yup, the trending topics only further prove just how mindless, stupid, and worthless twitter really is. Here are the trending topics at the time of this writing:
#ilovemydadeventhough , #somebodytellmewhy , #paranormalchallenge , SCORPIOS RULE , Bald Gaga , Heath Ledger , Peter Bourjos , Tyler Greene , Teyana Taylor , Usos
oh man, this is so worthy of our attention, this is so legit. i especially like "bald gaga".
Theres a danger in viewing Twitter through the traditional media lens.
yeah, you might get challenged. you might have to think, to form an opinion.
That assumes that people only get their information about the world from one place. Again, Twitter is just a way of communicating and its as open or closed as the people you follow.
and most people follow their friends. they only get their information about things that are important to them. IT SAYS SO IN THE TWITTER MISSION STATEMENT.
Mostly whats revealed here is that Curtis, like numerous media figures before him, has mistaken Twitter for a publishing platform when in fact its a conversational platform.
Twitter refers to itself as a publishing platform. It wants all content that is important to you to be available instantly through Twitter.

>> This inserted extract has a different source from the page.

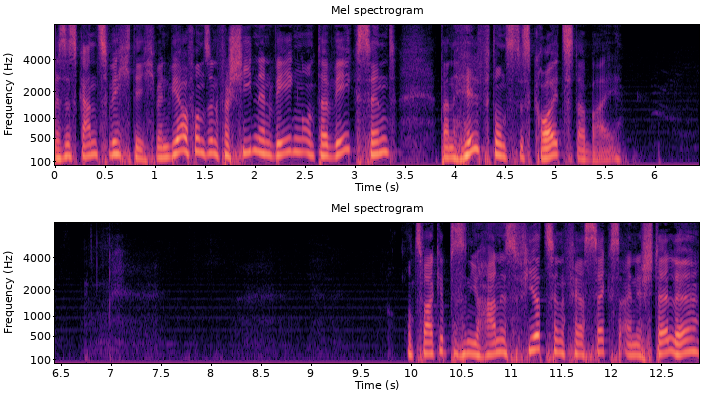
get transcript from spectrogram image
Das ist ganz wichtig. Wenn wir auf unseren verschiedenen Wegen unterwegs sind, dann hilft uns das Kreuz dabei. Und zwar gibt es in Johannes 14, Vers 6 eine Stelle,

IT SAYS SO IN THE MISSION STATEMENT. that sounds like a fucking publishing platform to me.
and the last paragraph in the article is so stupid, i'm not even going to comment on it.